* _SOURCE MATERIAL_

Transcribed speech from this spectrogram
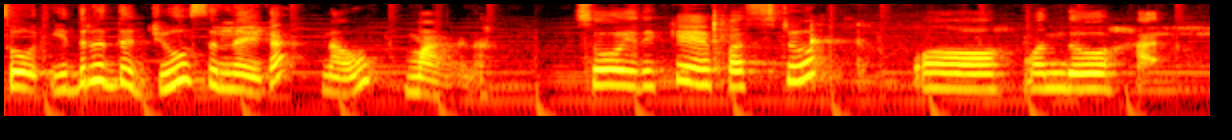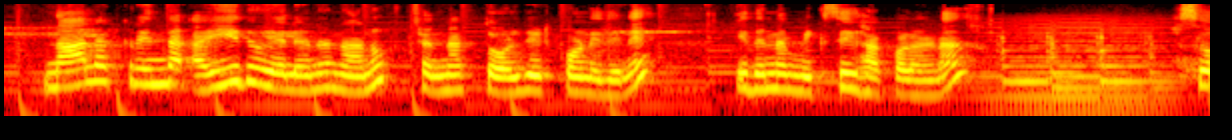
ಸೊ ಇದ್ರದ್ದು ಜ್ಯೂಸನ್ನು ಈಗ ನಾವು ಮಾಡೋಣ. ಸೊ ಇದಕ್ಕೆ ಫಸ್ಟು ಒಂದು ನಾಲ್ಕರಿಂದ ಐದು ಎಲೆನ ನಾನು ಚೆನ್ನಾಗಿ ತೊಳೆದಿಟ್ಕೊಂಡಿದ್ದೀನಿ. ಇದನ್ನು ಮಿಕ್ಸಿಗೆ ಹಾಕೊಳ್ಳೋಣ. ಸೊ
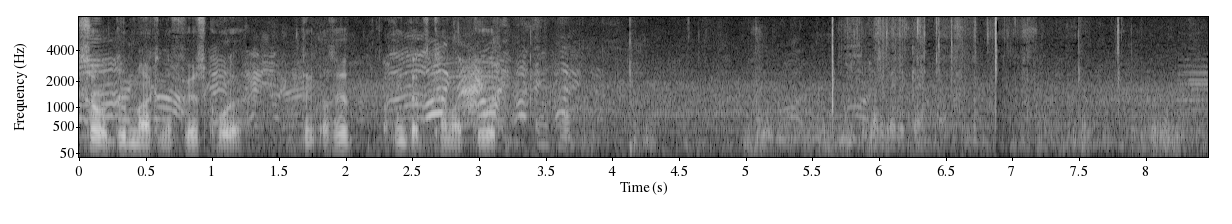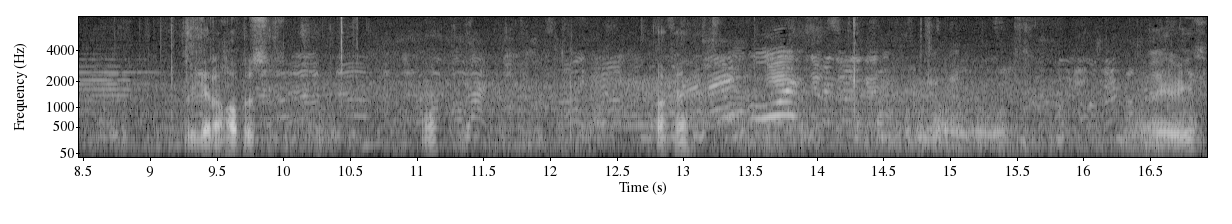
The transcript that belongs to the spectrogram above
Saw a good mark in the first quarter. I think I, think that's come up good. Okay. Should I better go? We get a hoppers. Yeah. Okay. There he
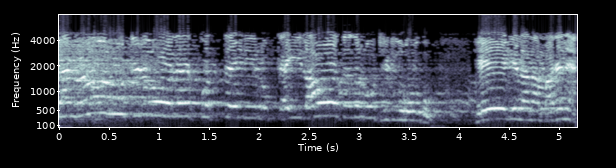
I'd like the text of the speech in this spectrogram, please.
ಬೆಂಗಳೂರು ಹಿಡಿದು ಹೋದರೆ ಕೊತ್ತೆ ನೀನು ಕೈಲಾಸದ ರೂಟ್ ಹಿಡಿದು ಹೋಗು. ಹೇಳಿ ನನ್ನ ಮಗನೇ.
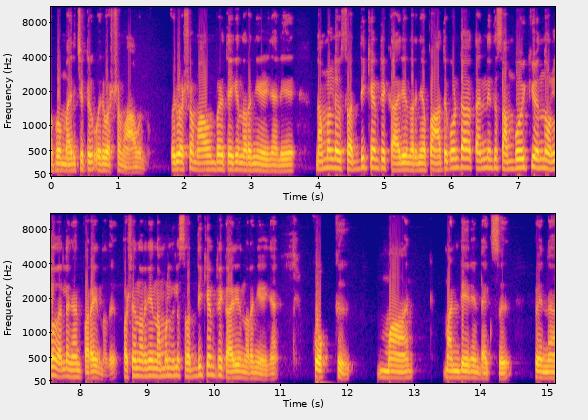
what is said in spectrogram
ഇപ്പം മരിച്ചിട്ട് ഒരു വർഷമാവുന്നു. ഒരു വർഷമാവുമ്പോഴത്തേക്കെന്ന് പറഞ്ഞു കഴിഞ്ഞാൽ നമ്മളുടെ ശ്രദ്ധിക്കേണ്ട ഒരു കാര്യം എന്ന് പറഞ്ഞാൽ അപ്പോൾ അതുകൊണ്ട് തന്നെ ഇത് സംഭവിക്കും എന്നുള്ളതല്ല ഞാൻ പറയുന്നത്. പക്ഷേ എന്ന് പറഞ്ഞാൽ നമ്മൾ ഇതിൽ ശ്രദ്ധിക്കേണ്ട ഒരു കാര്യം എന്ന് പറഞ്ഞു കഴിഞ്ഞാൽ കൊക്ക് മാൻ മണ്ടേരിയൻ ഡെക്സ് പിന്നെ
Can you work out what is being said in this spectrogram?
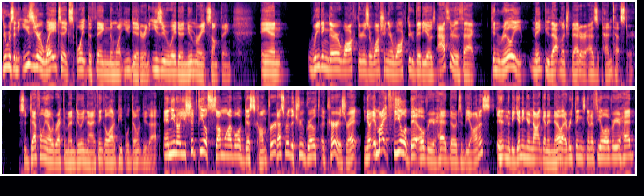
there was an easier way to exploit the thing than what you did, or an easier way to enumerate something. And reading their walkthroughs or watching their walkthrough videos after the fact can really make you that much better as a pen tester. So definitely I would recommend doing that. I think a lot of people don't do that. And you know, you should feel some level of discomfort. That's where the true growth occurs, right? You know, it might feel a bit over your head though to be honest. In the beginning you're not going to know. Everything's going to feel over your head.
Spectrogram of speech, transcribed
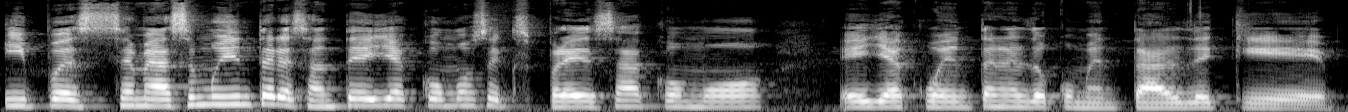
Y pues se me hace muy interesante ella cómo se expresa, cómo ella cuenta en el documental de que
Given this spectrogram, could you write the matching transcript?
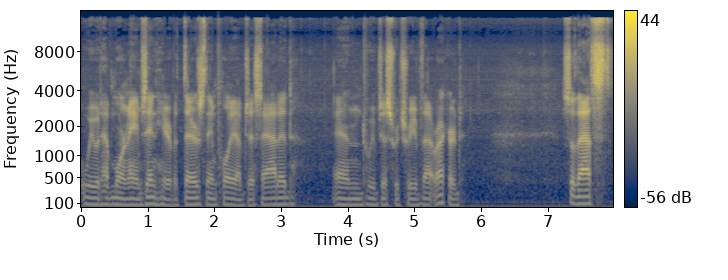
we would have more names in here, but there's the employee I've just added, and we've just retrieved that record. So that's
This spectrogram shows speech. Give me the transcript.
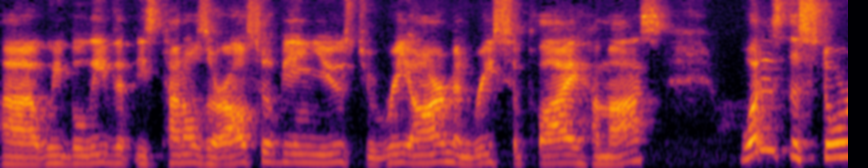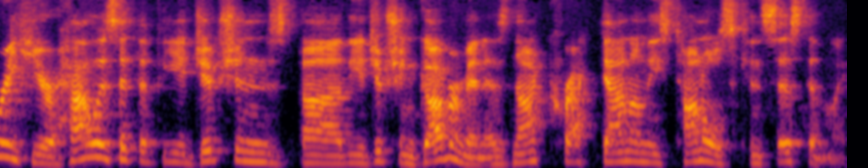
Uh, we believe that these tunnels are also being used to rearm and resupply Hamas what is the story here? How is it that the Egyptians, uh, the Egyptian government, has not cracked down on these tunnels consistently?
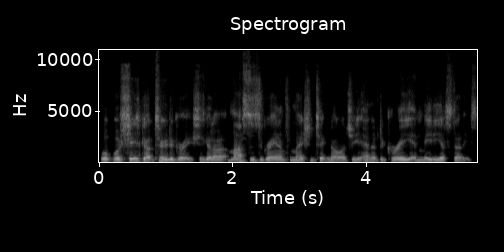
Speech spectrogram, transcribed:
Well, well, she's got two degrees. She's got a master's degree in information technology and a degree in media studies.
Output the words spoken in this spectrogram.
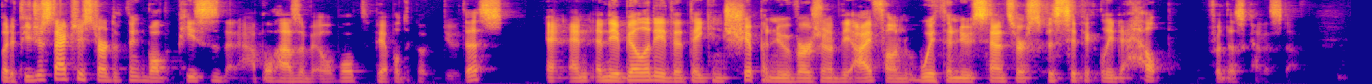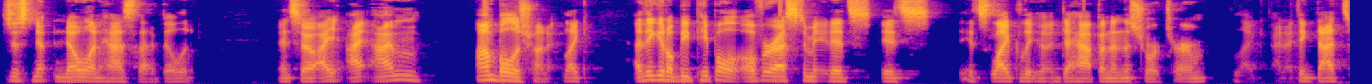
but if you just actually start to think all the pieces that Apple has available to be able to go do this and, and, and the ability that they can ship a new version of the iPhone with a new sensor specifically to help for this kind of stuff. Just no, no one has that ability. And so I, I I'm I'm bullish on it. Like I think it'll be people overestimate its its its likelihood to happen in the short term. Like, and I think that's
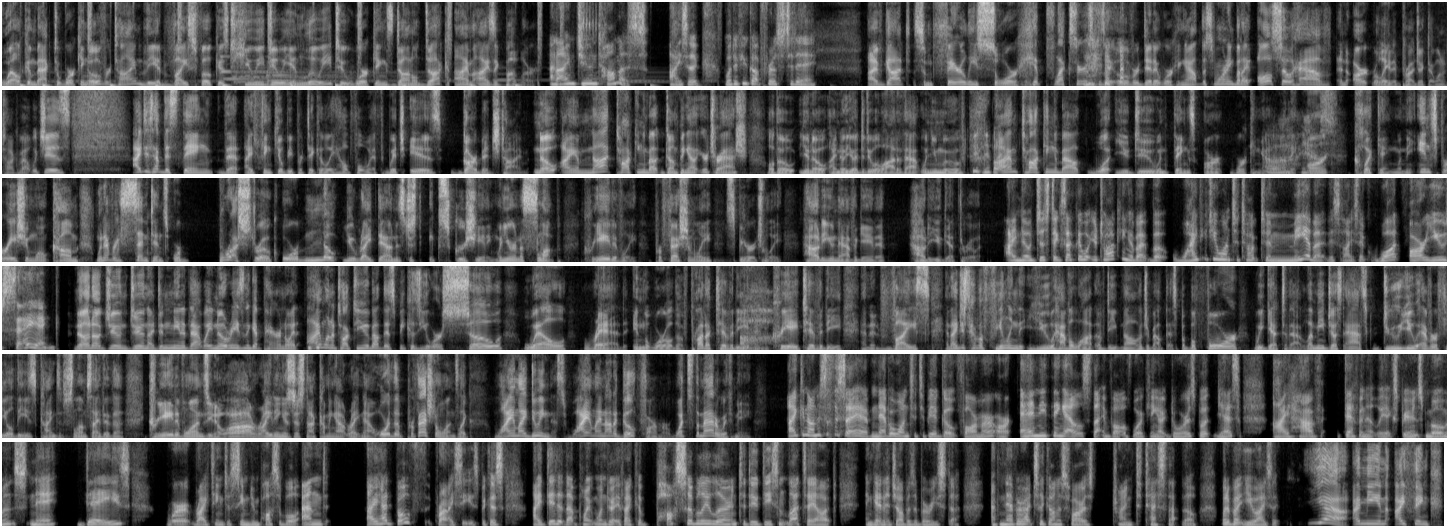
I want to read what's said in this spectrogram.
Welcome back to Working Overtime, the advice focused Huey, Dewey, and Louie to Working's Donald Duck. I'm Isaac Butler. And I'm June Thomas. Isaac, what have you got for us today? I've got some fairly sore hip flexors because I overdid it working out this morning, but I also have an art related project I want to talk about, which is I just have this thing that I think you'll be particularly helpful with, which is garbage time. No, I am not talking about dumping out your trash, although, you know, I know you had to do a lot of that when you moved. You know I'm talking about what you do when things aren't working out, oh, when they yes. aren't clicking, when the inspiration won't come, when every sentence or brushstroke or note you write down is just excruciating, when you're in a slump, creatively, professionally, spiritually. How do you navigate it? How do you get through it? I know just exactly what you're talking about, but why did you want to talk to me about this, Isaac? What are you saying? No, no, June, June, I didn't mean it that way. No reason to get paranoid. I want to talk to you about this because you are so well read in the world of productivity oh. and ah. creativity and advice. And I just have a feeling that you have a lot of deep knowledge about this. But before we get to that, let me just ask do you ever feel these kinds of slumps, either the creative ones, you know, oh, writing is just not coming out right now, or the professional ones, like, why am I doing this? Why am I not a goat farmer? What's the matter with me? I can honestly say I've never wanted to be a goat farmer or anything else that involved working outdoors. But yes, I have definitely experienced moments, nay, days where writing just seemed impossible. And I had both crises because I did at that point wonder if I could possibly learn to do decent latte art and get a job as a barista. I've never actually gone as far as trying to test that though. What about you, Isaac? Yeah, I mean, I think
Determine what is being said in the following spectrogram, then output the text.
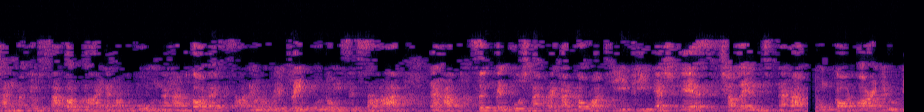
ชั้นมัธยมศึกษาตอนปลายนะครับผู้บุ๋มนะครับก็ได้ศึกษาในโรงเรียนเตรียมอุดมศึกษานะครับ ซึ่งเป็นผู้ชนะรายการโตวาที PHS Challenge นะครับองค์กร RUB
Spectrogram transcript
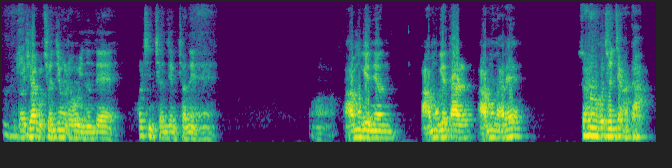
러시아하고 전쟁을 하고 있는데, 훨씬 전쟁 전에, 어, 암흑의 년, 암흑의 달, 암흑 아래, 소련하고 전쟁한다.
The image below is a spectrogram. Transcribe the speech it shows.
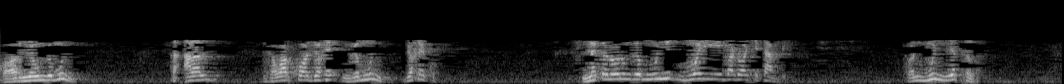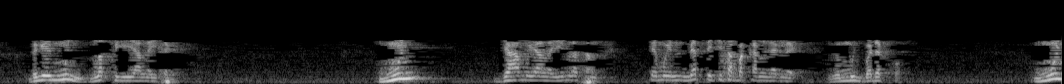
koor ñëw nga muñ sa alal nga war koo joxe nga muñ joxe ko naka noonu nga muñ it mooy ba doo ci tàbbi kon muñ ñett la da ngay muñ natt yi yàlla yi teg muñ jaamu yàlla yim la sant te muy nett ci sa bakkan léeg-léeg nga muñ ba def ko muñ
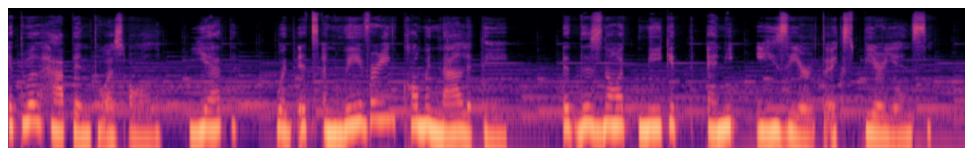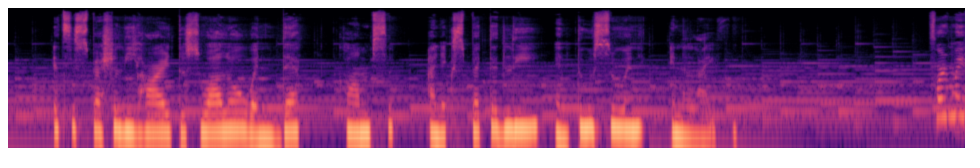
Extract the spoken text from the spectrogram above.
It will happen to us all, yet, with its unwavering commonality, it does not make it any easier to experience. It's especially hard to swallow when death comes unexpectedly and too soon in a life. For my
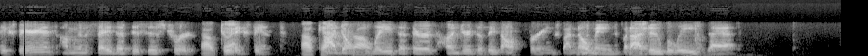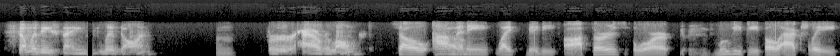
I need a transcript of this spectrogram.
experience, I'm going to say that this is true to an extent. Okay. I don't so, believe that there's hundreds of these offerings by no means, but Right. I do believe that some of these things lived on Hmm. for however long. So, how Um, many, like maybe authors or movie people actually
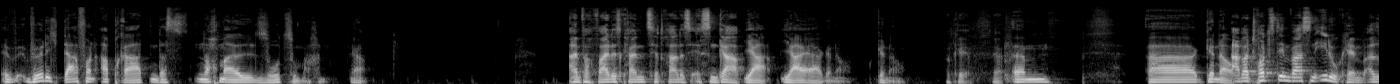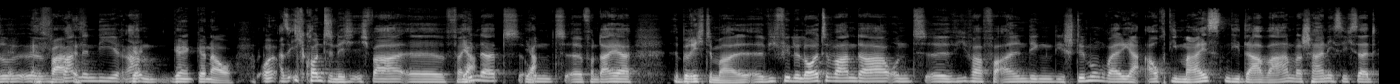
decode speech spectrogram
würde ich davon abraten, das nochmal so zu machen. Ja. Einfach weil es kein zentrales Essen gab. Ja, ja, ja, genau, genau. Okay. Ja. Ähm, äh, genau. Aber trotzdem war es ein Edu-Camp. Also äh, war, waren denn die Rahmen? genau. Und, also ich konnte nicht. Ich war äh, verhindert ja, ja. und äh, von daher äh, berichte mal, äh, wie viele Leute waren da und äh, wie war vor allen Dingen die Stimmung, weil ja auch die meisten, die da waren, wahrscheinlich sich seit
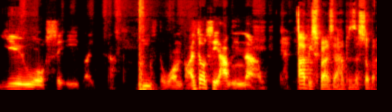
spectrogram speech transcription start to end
you or City, like he's the one. But I don't see it happening now. I'd be surprised that happens this summer.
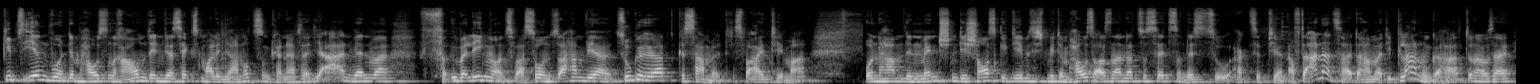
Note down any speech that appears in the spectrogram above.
Gibt es irgendwo in dem Haus einen Raum, den wir sechsmal im Jahr nutzen können? Er hat gesagt, ja, dann werden wir, überlegen wir uns was. So, und da haben wir zugehört, gesammelt. Das war ein Thema und haben den Menschen die Chance gegeben, sich mit dem Haus auseinanderzusetzen und es zu akzeptieren. Auf der anderen Seite haben wir die Planung gehabt und haben gesagt,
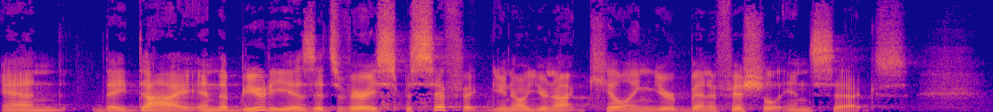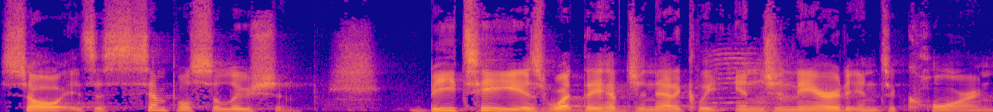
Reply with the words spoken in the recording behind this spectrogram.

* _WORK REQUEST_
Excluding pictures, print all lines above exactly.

* _EXERCISE OUTPUT_
Transcribed speech from this spectrogram
ಸೊ ಇದ್ರದ್ದು ಜ್ಯೂಸನ್ನು ಈಗ ನಾವು ಮಾಡೋಣ. ಸೊ ಇದಕ್ಕೆ ಫಸ್ಟು ಒಂದು ನಾಲ್ಕರಿಂದ ಐದು ಎಲೆನ ನಾನು ಚೆನ್ನಾಗಿ ತೊಳೆದಿಟ್ಕೊಂಡಿದ್ದೀನಿ. ಇದನ್ನು ಮಿಕ್ಸಿಗೆ ಹಾಕೊಳ್ಳೋಣ. ಸೊ
The transcript that belongs to the spectrogram above
Saw a good mark in the first quarter. I think I, think that's come up good. Okay. Should I better go? We get a hoppers. Yeah. Okay. There he
I'd like the text of the speech in this spectrogram, please.
ಬೆಂಗಳೂರು ಹಿಡಿದು ಹೋದರೆ ಕೊತ್ತೆ ನೀನು ಕೈಲಾಸದ ರೂಟ್ ಹಿಡಿದು ಹೋಗು. ಹೇಳಿ ನನ್ನ ಮಗನೇ.
what is said in spectrogram
ഇപ്പം മരിച്ചിട്ട് ഒരു വർഷമാവുന്നു. ഒരു വർഷമാവുമ്പോഴത്തേക്കെന്ന് പറഞ്ഞു കഴിഞ്ഞാൽ നമ്മളുടെ ശ്രദ്ധിക്കേണ്ട ഒരു കാര്യം എന്ന് പറഞ്ഞാൽ അപ്പോൾ അതുകൊണ്ട് തന്നെ ഇത് സംഭവിക്കും എന്നുള്ളതല്ല ഞാൻ പറയുന്നത്. പക്ഷേ എന്ന് പറഞ്ഞാൽ നമ്മൾ ഇതിൽ ശ്രദ്ധിക്കേണ്ട ഒരു കാര്യം എന്ന് പറഞ്ഞു കഴിഞ്ഞാൽ കൊക്ക് മാൻ മണ്ടേരിയൻ ഡെക്സ് പിന്നെ
Can you work out what is being said in this spectrogram?
there was an easier way to exploit the thing than what you did, or an easier way to enumerate something. And reading their walkthroughs or watching their walkthrough videos after the fact can really make you that much better as a pen tester. So definitely I would recommend doing that. I think a lot of people don't do that. And you know, you should feel some level of discomfort. That's where the true growth occurs, right? You know, it might feel a bit over your head though to be honest. In the beginning you're not going to know. Everything's going to feel over your head.
Spectrogram of speech, transcribed
Y pues se me hace muy interesante ella cómo se expresa, cómo ella cuenta en el documental de que
Given this spectrogram, could you write the matching transcript?
we would have more names in here, but there's the employee I've just added, and we've just retrieved that record. So that's
This spectrogram shows speech. Give me the transcript.
Uh, we believe that these tunnels are also being used to rearm and resupply Hamas what is the story here? How is it that the Egyptians, uh, the Egyptian government, has not cracked down on these tunnels consistently?
Speech spectrogram, transcribed:
Well, well, she's got two degrees. She's got a master's degree in information technology and a degree in media studies.
Output the words spoken in this spectrogram.
but if you just actually start to think all the pieces that Apple has available to be able to go do this and, and, and the ability that they can ship a new version of the iPhone with a new sensor specifically to help for this kind of stuff. Just no, no one has that ability. And so I, I I'm I'm bullish on it. Like I think it'll be people overestimate its its its likelihood to happen in the short term. Like, and I think that's
I want to read what's said in this spectrogram.
Welcome back to Working Overtime, the advice focused Huey, Dewey, and Louie to Working's Donald Duck. I'm Isaac Butler. And I'm June Thomas. Isaac, what have you got for us today? I've got some fairly sore hip flexors because I overdid it working out this morning, but I also have an art related project I want to talk about, which is I just have this thing that I think you'll be particularly helpful with, which is garbage time. No, I am not talking about dumping out your trash, although, you know, I know you had to do a lot of that when you moved. You know I'm talking about what you do when things aren't working out, oh, when they yes. aren't clicking, when the inspiration won't come, when every sentence or brushstroke or note you write down is just excruciating, when you're in a slump, creatively, professionally, spiritually. How do you navigate it? How do you get through it? I know just exactly what you're talking about, but why did you want to talk to me about this, Isaac? What are you saying? No, no, June, June, I didn't mean it that way. No reason to get paranoid. I want to talk to you about this because you are so well read in the world of productivity oh. and ah. creativity and advice. And I just have a feeling that you have a lot of deep knowledge about this. But before we get to that, let me just ask do you ever feel these kinds of slumps, either the creative ones, you know, oh, writing is just not coming out right now, or the professional ones, like, why am I doing this? Why am I not a goat farmer? What's the matter with me? I can honestly say I've never wanted to be a goat farmer or anything else that involved working outdoors. But yes, I have definitely experienced moments, nay, days where writing just seemed impossible. And I had both crises because I did at that point wonder if I could possibly learn to do decent latte art and get a job as a barista. I've never actually gone as far as trying to test that though. What about you, Isaac? Yeah, I mean, I think
Determine what is being said in the following spectrogram, then output the text.
ชั้นมัธยมศึกษาตอนปลายนะครับผู้บุ๋มนะครับก็ได้ศึกษาในโรงเรียนเตรียมอุดมศึกษานะครับ ซึ่งเป็นผู้ชนะรายการโตวาที PHS Challenge นะครับองค์กร RUB
Spectrogram transcript
러시아하고 전쟁을 하고 있는데, 훨씬 전쟁 전에, 어, 암흑의 년, 암흑의 달, 암흑 아래, 소련하고 전쟁한다.
The image below is a spectrogram. Transcribe the speech it shows.
koor ñëw nga muñ sa alal nga war koo joxe nga muñ joxe ko naka noonu nga muñ it mooy ba doo ci tàbbi kon muñ ñett la da ngay muñ natt yi yàlla yi teg muñ jaamu yàlla yim la sant te muy nett ci sa bakkan léeg-léeg nga muñ ba def ko muñ
Extract the spoken text from the spectrogram above.
It will happen to us all, yet, with its unwavering commonality, it does not make it any easier to experience. It's especially hard to swallow when death comes unexpectedly and too soon in a life. For my
I need a transcript of this spectrogram.
experience, I'm going to say that this is true to an extent. Okay. I don't so, believe that there's hundreds of these offerings by no means, but Right. I do believe that some of these things lived on Hmm. for however long. So, how Um, many, like maybe authors or movie people actually
decode speech spectrogram
würde ich davon abraten, das nochmal so zu machen. Ja. Einfach weil es kein zentrales Essen gab. Ja, ja, ja, genau, genau. Okay. Ja. Ähm, äh, genau. Aber trotzdem war es ein Edu-Camp. Also äh, war, waren denn die Rahmen? genau. Und, also ich konnte nicht. Ich war äh, verhindert ja, ja. und äh, von daher äh, berichte mal, äh, wie viele Leute waren da und äh, wie war vor allen Dingen die Stimmung, weil ja auch die meisten, die da waren, wahrscheinlich sich seit
spectrogram speech transcription start to end
you or City, like he's the one. But I don't see it happening now. I'd be surprised that happens this summer.
Note down any speech that appears in the spectrogram above.
Gibt es irgendwo in dem Haus einen Raum, den wir sechsmal im Jahr nutzen können? Er hat gesagt, ja, dann werden wir, überlegen wir uns was. So, und da haben wir zugehört, gesammelt. Das war ein Thema und haben den Menschen die Chance gegeben, sich mit dem Haus auseinanderzusetzen und es zu akzeptieren. Auf der anderen Seite haben wir die Planung gehabt und haben gesagt,
Reply with the words spoken in the recording behind this spectrogram.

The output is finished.